The following stories illustrate how barriers to self-sufficiency can be overcome when individuals accept the challenge of pursuing the opportunities provided by their Community Action Agency.
Having heard about the Workforce Investment Program from a friend, Maria Buchleitner came into the PA Career Link office looking for help in May 2012. Ms. Buchleitner had just lost her husband unexpectedly, and he had made the primary income. She worked as a Certified Nurse Aide at St. Mary’s Villa and took care of their 3 children (Shawn 15, Alesha 12, and Jared 11). But when her husband died she was left with no money, no SSI (he was self-employed), no medical benefits, bills to pay, and children to raise.
Ms. Buchleitner knew that she needed training to improve her skills, become more marketable, and bring in more money since she was the only one to raise her children. Ms. Christie DiPietro, her case manager, worked with her by doing a variety of assessments, helping her become educated in high occupation fields, and directing her to Workforce Investment Assistance. Ms. Buchleitner met with Ms. Carolyn Quinn from the Educational Opportunity Center to discuss career paths and financial aid. Ms. Buchleitner began to research different programs that offered LPN training and started the admission process.
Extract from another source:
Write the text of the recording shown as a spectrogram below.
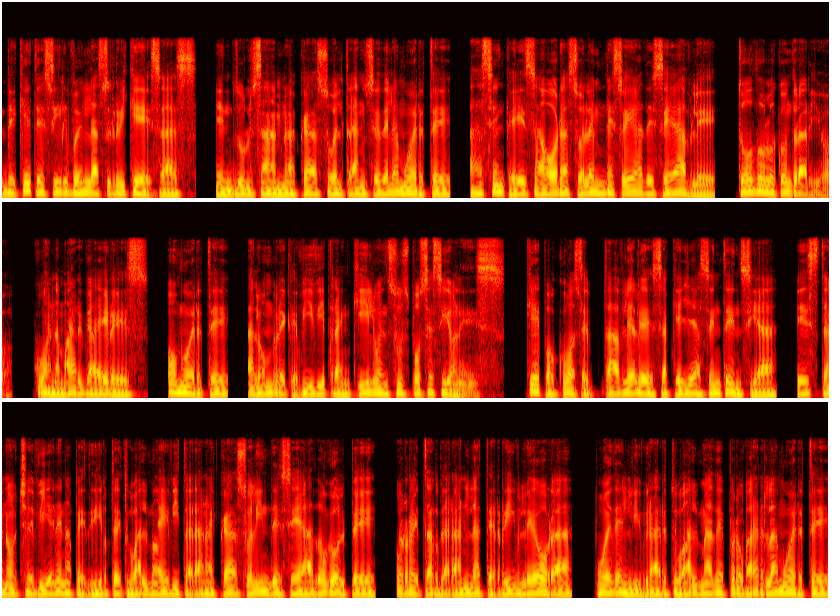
¿de qué te sirven las riquezas? ¿Endulzan acaso el trance de la muerte? ¿Hacen que esa hora solemne sea deseable? Todo lo contrario. Cuán amarga eres, oh muerte, al hombre que vive tranquilo en sus posesiones. Qué poco aceptable le es aquella sentencia, esta noche vienen a pedirte tu alma evitarán acaso el indeseado golpe, o retardarán la terrible hora, pueden librar tu alma de probar la muerte,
In November of 2012, Ms. Buchleitner was accepted to Wilkes–Barre Vo-Tech to attend the LPN training class. The Workforce Investment Act provided $5,000 toward the training program. Ms. Buchleitner wanted to be able to be self-sufficient and not in debt. So, for the months before training began, she worked as many hours as possible to earn money for her training.
Christmas was a very difficult holiday to get through, as not only was her husband gone for the first time, but she was not able to give her children all the things she had wanted. Ms. Buchleitner felt horrible, but then her son reminded her that they supported their mother, knew what she was trying to accomplish for not only herself, but them, and said it was a great Christmas. Ms. Buchleitner was proud of her son and knew that she and her husband has raised her children right.
Ms. Buchleitner began LPN training at WB Vo–Tech in March of 2013. She loved the training, as it kept her busy, however it was a lot to deal with as she was also involved in several community activities with her children. She was having a hard time finding a balance but managed to do so with the help of her children. Ms. Buchleitner was able to maintain her GPA and continue activities, but she continued to struggle financially, emotionally, and mentally. She always made sure her children were taken care of, and they admired their mother and supported her as much as they could.
During break, the Scranton Lackawanna Human Development Agency began to help Ms. Buchleitner look for employment, and she was hired part-time at Golden Living as a CNA. Things seemed to be looking up, and then winter hit. Maria began to struggle to pay her heating bills, so she was referred to several different social service agencies in order to get help.
Ms. Buchleitner graduated in June of 2014, passed her boards in July, and was officially a LPN. Her job search was challenging, as she needed a day shift job. The doors opened wide for her when Ms. Barbra Sankar, the job developer, reported that the Jewish Home was looking for a full-time, day shift nurse. In August, Ms. Buchleitner was employed by the Jewish Home. She continues to work for the Jewish Home, take care of her children, coach, and support the community. She even restarted the process of building her new home which had been put on hold following the death of her husband. She wants her children to be happy, and she wants to continue to be part of the community giving back, whether it be through coaching a cheerleading team or just holding someone’s hand to let them know that someone cares.